Conservationists press on. The Washington Department of Fish and Wildlife has undertaken a Northern Leopard Frog Reintroduction Recovery Project in Washington state. Through habitat enhancement, head-starting, and bullfrog reduction, they hope to bring a robustness to their leopard frog populations so that they avoid the fate of California and Nevada’s frogs.
Such efforts can only succeed where habitat survives. That is the ultimate issue. When habitat persists, frogs may one day recover. When habitat is bulldozed, planted over, dammed, drained, or built upon…what hope is left?
Thomson, Robert C.
California Amphibian and Reptile Species of Special Concern.
University of California Press. Kindle Edition.
Nafis, Gary. California Herps: A guide to the reptiles and amphibians of California. http://www.californiaherps.com/
“Pesticides and amphibian population declines in California, USA”, paper published in Environmental Toxicology and Chemistry by DW Sparling
“Effects of nonnative fish and habitat characteristics on lentic herpetofauna in Yosemite National Park, USA”, paper published in Biological Conservation by Roland Knapp
“Reversing introduced species effects: Experimental removal of introduced fish leads to rapid recovery of a declining frog”, paper published in Proceedings of the National Academy of the Sciences by Vance Vredenburg
“Removal of nonnative fish results in population expansion of a declining amphibian (mountain yellow-legged frog, Rana muscosa)”, paper published in Biological Conservation by Knapp, Boliano, and Vredenburg

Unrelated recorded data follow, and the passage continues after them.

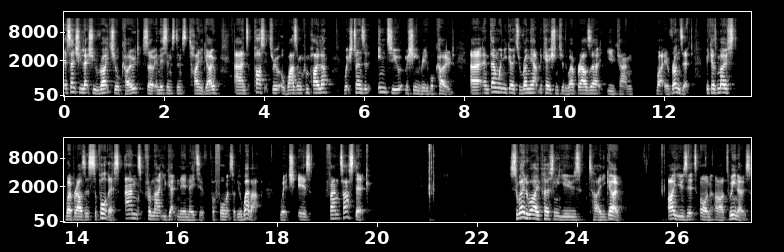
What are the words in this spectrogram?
essentially lets you write your code. So in this instance, TinyGo, and pass it through a WASM compiler, which turns it into machine readable code. Uh, and then when you go to run the application through the web browser, you can, well, it runs it because most web browsers support this. And from that, you get near native performance of your web app, which is fantastic. So where do I personally use TinyGo? I use it on Arduinos.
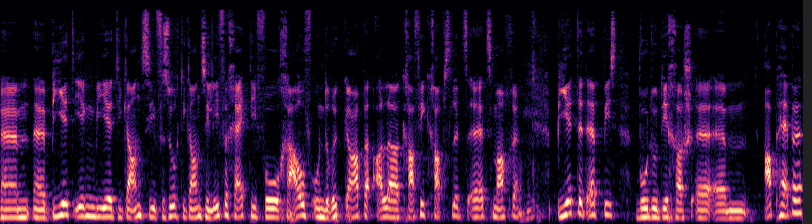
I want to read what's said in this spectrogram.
ähm, äh, biet irgendwie die ganze, versuch die ganze Lieferkette von Kauf und Rückgabe aller Kaffeekapseln äh, zu machen. Mhm. Bietet etwas, wo du dich kannst, äh, ähm, abheben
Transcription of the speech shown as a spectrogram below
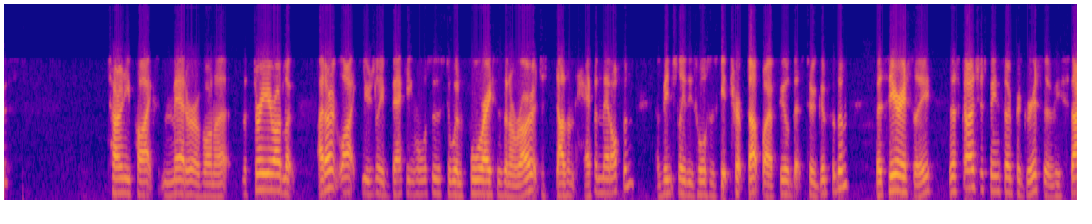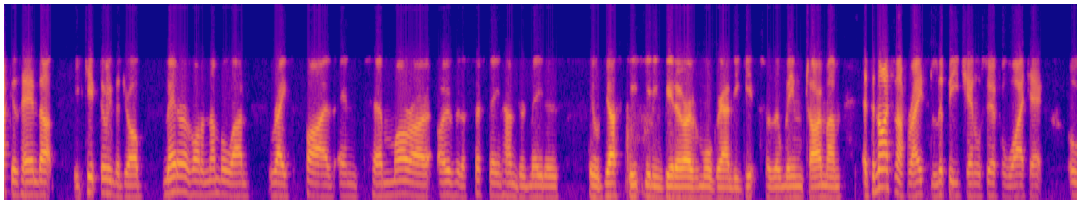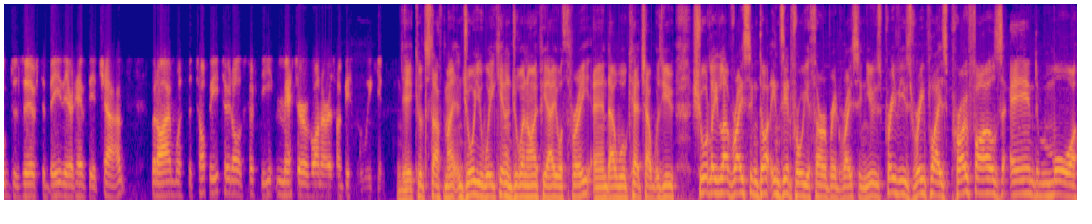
Tony Pike's Matter of Honor. The three-year-old look. I don't like usually backing horses to win four races in a row. It just doesn't happen that often. Eventually, these horses get tripped up by a field that's too good for them. But seriously, this guy's just been so progressive. He stuck his hand up. He kept doing the job. Matter of Honor, number one, race five, and tomorrow over the 1500 metres, he'll just keep getting better over more ground he gets for the meantime. Um, it's a nice enough race. Lippy, Channel Surfer, Whiteack all deserve to be there and have their chance. But I'm with the toppy, $2.50. Matter of Honour is my best of the weekend. Yeah, good stuff, mate. Enjoy your weekend. Enjoy an IPA or three, and uh, we'll catch up with you shortly. LoveRacing.nz for all your thoroughbred racing news, previews, replays, profiles, and more.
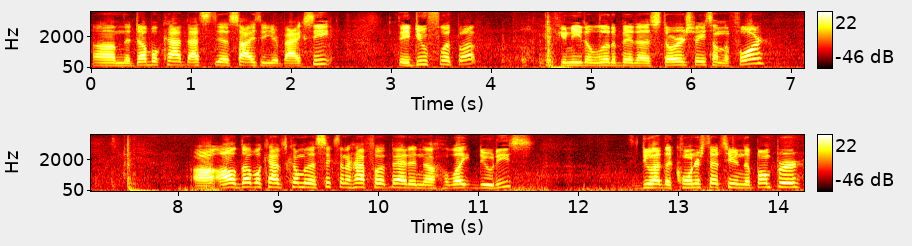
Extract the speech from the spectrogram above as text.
Um, the double cab, that's the size of your back seat. They do flip up if you need a little bit of storage space on the floor. Uh, all double cabs come with a six and a half foot bed in the light duties. Do have the corner steps here in the bumper,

“Dynamics of an emerging disease drive large-scale amphibian population extinctions”, paper published in Proceedings of the National Academy of the Sciences by Vredenburg, Knapp, Tunstall and Briggs.
“Recent Asian origin of chytrid fungi causing global amphibian declines”, paper published in Science by Simon O’Hanlon et al.

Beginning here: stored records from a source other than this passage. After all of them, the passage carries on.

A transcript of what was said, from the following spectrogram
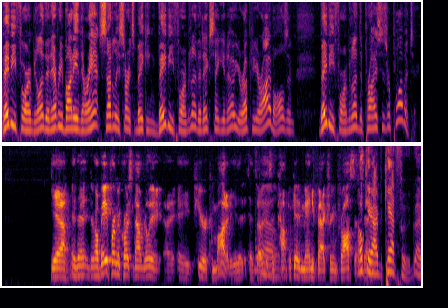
baby formula, then everybody and their aunt suddenly starts making baby formula. The next thing you know, you're up to your eyeballs in baby formula, the prices are plummeting. Yeah, and then well, baby formula, of course, is not really a, a pure commodity. It's, it's, well, a, it's, a, complicated manufacturing process. Okay, I've cat food, uh,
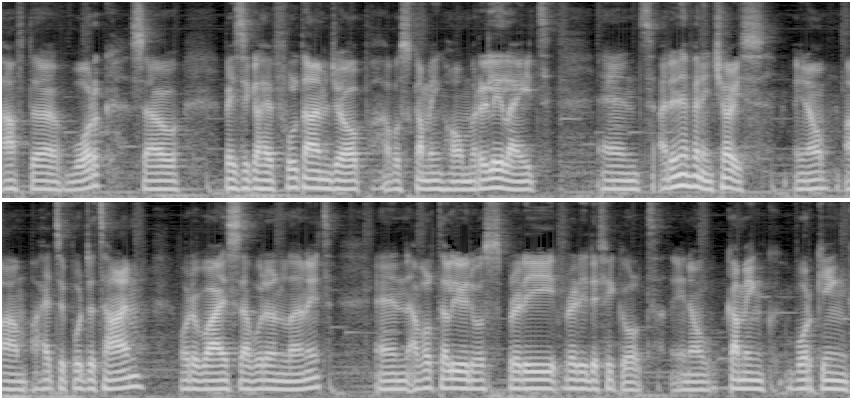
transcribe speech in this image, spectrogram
after work. So basically I had full-time job. I was coming home really late and I didn't have any choice you know? Um, I had to put the time otherwise I wouldn't learn it. And I will tell you it was pretty pretty difficult you know? Coming working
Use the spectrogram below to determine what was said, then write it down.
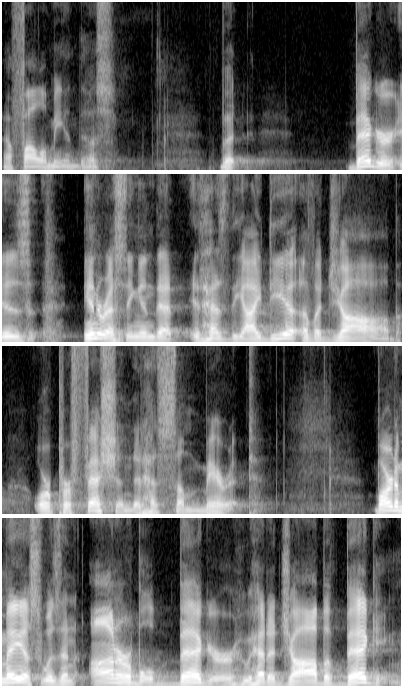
Now, follow me in this. But beggar is interesting in that it has the idea of a job or a profession that has some merit. Bartimaeus was an honorable beggar who had a job of begging.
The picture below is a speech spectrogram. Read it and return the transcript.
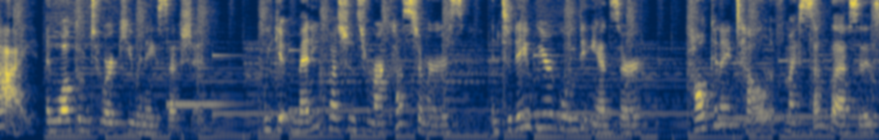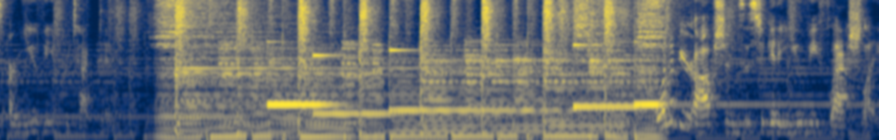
Hi, and welcome to our Q&A session. We get many questions from our customers, and today we are going to answer, how can I tell if my sunglasses are UV protected? One of your options is to get a UV flashlight.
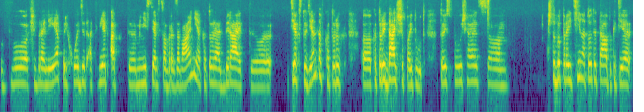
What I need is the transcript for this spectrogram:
в феврале приходит ответ от э, Министерства образования, которое отбирает э, тех студентов, которых, э, которые дальше пойдут. То есть, получается, чтобы пройти на тот этап, где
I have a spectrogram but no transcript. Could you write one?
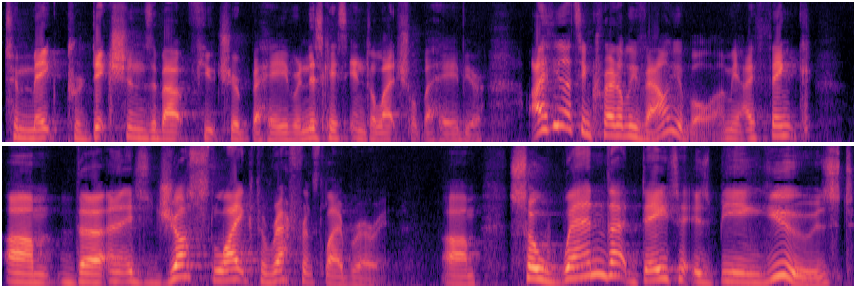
to make predictions about future behavior, in this case, intellectual behavior. I think that's incredibly valuable. I mean, I think um, the, and it's just like the reference librarian. Um, so when that data is being used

“Ground Zero of Amphibian ‘Apocalypse’ Finally Found”, article published in National Geographic by Michael Greshko
“Large-scale recovery of an endangered amphibian despite ongoing exposure to multiple stressors”, paper published in Proceedings of the National Academy of the Sciences by Knapp et al.
“Opportunities and Constraints of Sierra Nevada Meadow Restoration”, a University of San Franciso Master’s Thesis by Allie Sennett
“Preliminary Restoration of Mountain Yellow-legged Frogs Environmental Assessment”, report for the Department of the Interior
“Disease and climate effects on individuals drive post‐reintroduction population dynamics of an endangered amphibian”, paper published in Disease Ecology by Maxwell Joseph and Roland Knapp
“Tiny salamanders could stand in the way of massive dam raising project”, article published in the Redding Record Searchlight by Damon Arthur
I want to thank Vance Vredenburg for the use of a figure and photo from his research. Quotes from Vredenburg and Knapp were taken from “Scientists try to save this frog species from being wiped out by fungus”, an article by Public Radio International.
Much thanks again to Shanti Mathias for editing the piece and making suggestions.